Mothers’ clubs, or what today are more often known as parents’ clubs, have been an important part of many Phi Tau chapters for years. But a concept unique to Phi Kappa Tau is Phi Eta Sorority, an organization whose membership was comprised of the mothers of Phi Kappa Tau men that was founded at the University of Southern California, at Los Angeles on January 17, 1927. The members of Pi chapter conceived the idea of a national organization, believing that the mothers thus banded together would become not only a strong ally but also a source of mutual pleasure and benefit to the mothers themselves.
After much planning and discussion, the members of Pi submitted the plan to their local mothers’ club. After due deliberation, committees to draft the constitution and ritual were appointed. Both were then printed and bound. When an agreement had been reached upon the Greek-letter name, designs for a badge were submitted and that of Lyman Hazzard, USC ’25, was chosen. An attractive coat of arms, containing much Phi Eta symbolism, was designed by Raymond Harvey, USC ’28. Mrs. Libby Rohr Cutting, mother of Henry Rohr, USC ’25, was the first grand president. Great credit is due Henry Rohr, who worked to bring the sorority to the attention of other chapters of Phi Kappa Tau. He presented the organizational plans to the 1927 national convention of Phi Kappa Tau, the first and only Phi Kappa Tau convention held outside of the United States, and the fraternity at that meeting approved the concept and organization of Phi Eta.
Working with Phi Tau
The relationship with Phi Kappa Tau is described in an introduction to its constitution: “Politically and socially, the policy of Phi Eta toward Phi Kappa Tau chapters is ‘hands off.’ The policy of noninterference with the fraternity should be constantly guarded. It is ours to furnish the ‘mother touch.’ Any gossip regarding fraternity affairs is forever taboo.” Locally, the objectives of Phi Eta were to stand for cooperation with every worthwhile movement of the university or college of which the local Phi Kappa Tau chapter had a part.

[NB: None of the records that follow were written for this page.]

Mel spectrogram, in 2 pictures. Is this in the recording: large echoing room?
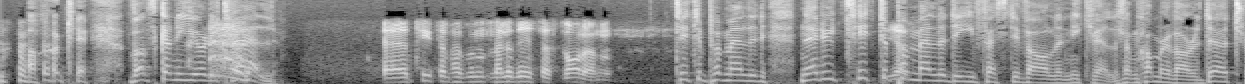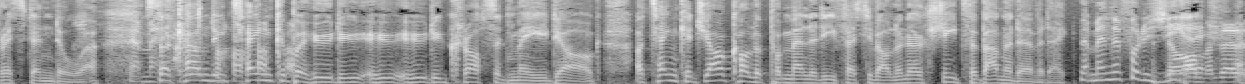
no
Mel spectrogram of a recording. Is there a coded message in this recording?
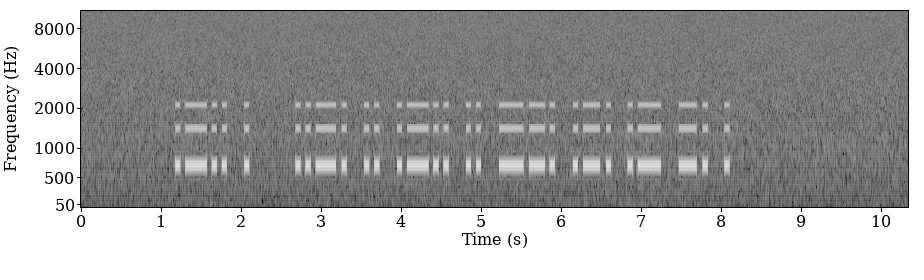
Yes: Morse code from 1.1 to 8.2 s, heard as a keyed tone, hand-sent with a bug key, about 19 wpm, 710 Hz. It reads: LE FILIGRANE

The sorority had rapid growth. By the end of 1928 seven chapters were established, and twenty-one chapters were listed in the Laurel Wreath, a magazine published in January 1935. But the effect of World War II was serious. In June, 1947, at the national convention, Phi Kappa Tau withdrew recognition from Phi Eta, which had only a few chapters operating, and encouraged the remaining few chapters to continue operating as local mothers’ clubs.
Records of Delta chapter of Phi Eta at Colorado and the correspondence of Josie Klotzbach, mother of Willis O. Klotzbach, Lafayette ’34, and president of Phi Eta’s Sigma chapter at Lafayette, have been preserved in the fraternity archives and provide insight into this unique organization, which has been out of existence for nearly fifty years.
Charter of the Phi Eta Sorority
That we, the undersigned officers of
the Phi Eta Sorority, by virtue of the authority
vested in us, do hereby impose trust in members
of the local Mothers Club of xxxxx Chapter
of Phi Kappa Tau, that they will always be
guided by the ideals of Phi Eta.
Knowing that such trust will be
faithfully fulfilled, we do with this charter grant
the privilege of being recognized as xxxxx
Chapter of Phi Eta with permission to conduct
and carry on any and all business necessary to
the permanence and best interests of said chapter.
Given at xxxxx, xxxxx this xxxxx day
of xxxxx in the year of our Lord one thousand
nine hundred xxxxx.
Witness our hands and the great seal of the sorority.
Grand Secretary Grand President
From Old Main to a New Century, Charles T. Ball
The Golden Jubilee History of Phi Kappa Tau: Fifty Years of Fellowship, Jack L. Anson
Phi Kappa Tau – Alpha Delta Records
Phi Eta – Nu Records